*** Input material

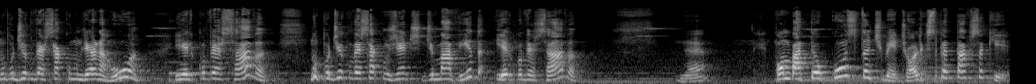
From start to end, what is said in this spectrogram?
Não podia conversar com mulher na rua, e ele conversava. Não podia conversar com gente de má vida, e ele conversava. Né? Combateu constantemente, olha que espetáculo isso aqui.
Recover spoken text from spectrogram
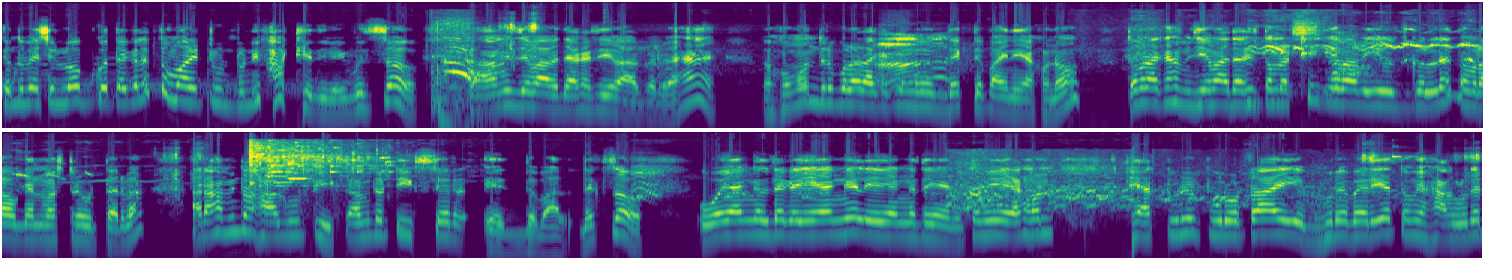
কিন্তু বেশি লোভ করতে গেলে তোমার টুনটুনি ফাটিয়ে দিবে, বুঝছ? তো আমি যেভাবে দেখাচ্ছি এভাবে করবে হ্যাঁ? তো হোমন্দ্র বলার আগে কিন্তু দেখতে পাইনি এখনও। তোমরা আমি যেভাবে দেখাচ্ছি, তোমরা ঠিক এভাবে ইউজ করলে তোমরা জ্ঞান মাস্টারে উঠতে পারবে। আর আমি তো হাগু টিক্স আমি তো টিক্সের এ দেবাল, দেখছ? ওই অ্যাঙ্গেল থেকে এই অ্যাঙ্গেল এই অ্যাঙ্গেল থেকে তুমি এখন ফ্যাক্টরির পুরোটাই ঘুরে বেরিয়ে তুমি হাগলুদের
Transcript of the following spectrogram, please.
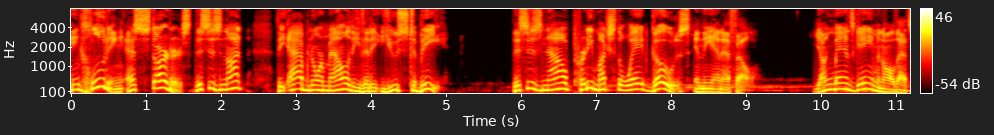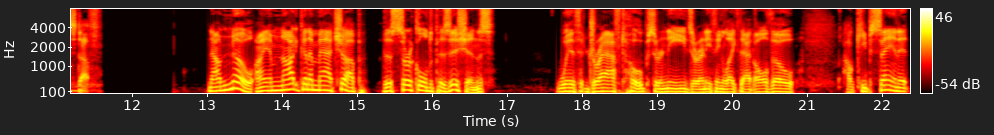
including as starters. This is not the abnormality that it used to be. This is now pretty much the way it goes in the NFL. Young man's game and all that stuff. Now, no, I am not going to match up the circled positions with draft hopes or needs or anything like that. Although I'll keep saying it.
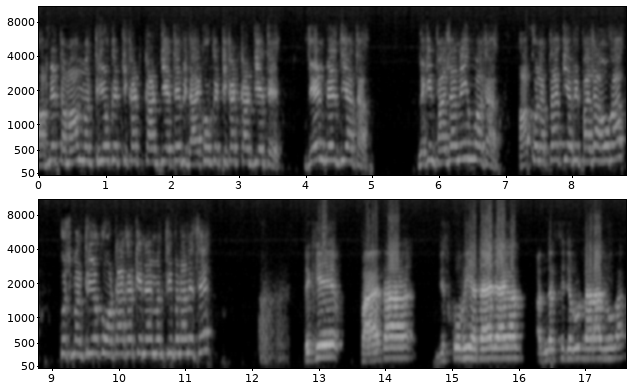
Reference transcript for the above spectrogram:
अपने तमाम मंत्रियों के टिकट काट दिए थे विधायकों के टिकट काट दिए थे जेल भेज दिया था। लेकिन फ़ायदा नहीं हुआ था। आपको लगता है कि अभी फ़ायदा होगा? कुछ मंत्रियों को हटा करके नए मंत्री बनाने से? देखिए फ़ायदा जिसको भी हटाया जाएगा अंदर से ज़रूर नाराज़ होगा।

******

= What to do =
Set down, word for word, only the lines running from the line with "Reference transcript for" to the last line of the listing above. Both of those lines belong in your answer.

= Result =
Reference transcript for the above spectrogram:
अपने तमाम मंत्रियों के टिकट काट दिए थे विधायकों के टिकट काट दिए थे जेल भेज दिया था। लेकिन फ़ायदा नहीं हुआ था। आपको लगता है कि अभी फ़ायदा होगा? कुछ मंत्रियों को हटा करके नए मंत्री बनाने से? देखिए फ़ायदा जिसको भी हटाया जाएगा अंदर से ज़रूर नाराज़ होगा।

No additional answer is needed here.